However, Powell said the school has its eye on a property that can be developed as a permanent campus in Agoura Hills, and the city’s planning commission has already issued a conditional use permit.

“Growth is both wonderful and challenging,” Powell said. — Adam Wills, Associate Editor

L.A. Educators Receive NationalAward

Two Los Angeles religious school teachers were honored in July when they received Grinspoon-Steinhardt Awards for Excellence in Jewish Education. Lea Ben-Eli, a music teacher at Temple Beth Am’s Pressman Academy, and Eden Cooper Sage, a eighth- and ninth-grade teacher at Temple Israel of Hollywood, were thrilled to be among the 56 recipients in North America.
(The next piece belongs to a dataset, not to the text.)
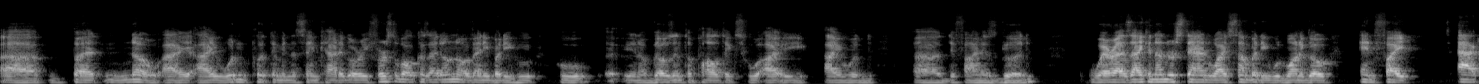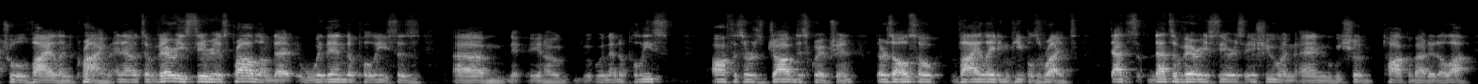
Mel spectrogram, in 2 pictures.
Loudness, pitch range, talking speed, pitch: -23 LUFS, 95-110 Hz, 185 wpm, 100 Hz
The awards, sponsored by the Harold Grinspoon Foundation and Jewish Life Network/Steinhardt Foundation, in partnership with Jewish Education Service of North America, are given to Jewish educators who made a career commitment to the field and contributed to his or her school or community in an outstanding way. As winners, Ben-Eli and Sage were awarded $1,000 cash prizes and $1,500 stipends for professional development.

Both women will be honored at the United Jewish Communities General Assembly in November where they will be recognized in a national gathering with an emphasis on Jewish education and communal leadership. — SSR

Cal Lutheran Embraces Diversity

California Lutheran University (CLU) got a lesson in diversity when 22 students and three faculty members participated in the Anti-Defamation League’s (ADL) A Campus of Difference, an anti-bias and diversity training program.

During the three-day session, which began on Aug. 23, two trainers, representing different cultural and racial backgrounds, prepared the student ambassadors to lead diversity and inclusion discussions on campus. Participants examined stereotyping, explored the idea of culture and discussed issues related to discrimination and bigotry on campus.

CLU is involved in several diversity programs following the receipt of a $400,000 grant from the James Irvine Foundation in 2003. The grant, which will be dispersed over a three-year period, is being used to foster a campus climate that encourages inclusion, crosscultural interaction, respect for and appreciation of diversity and global awareness.

Over the past decade, more than 43,000 people have participated in the campus training programs — which have been held at more than 250 colleges and universities nationwide. — SSR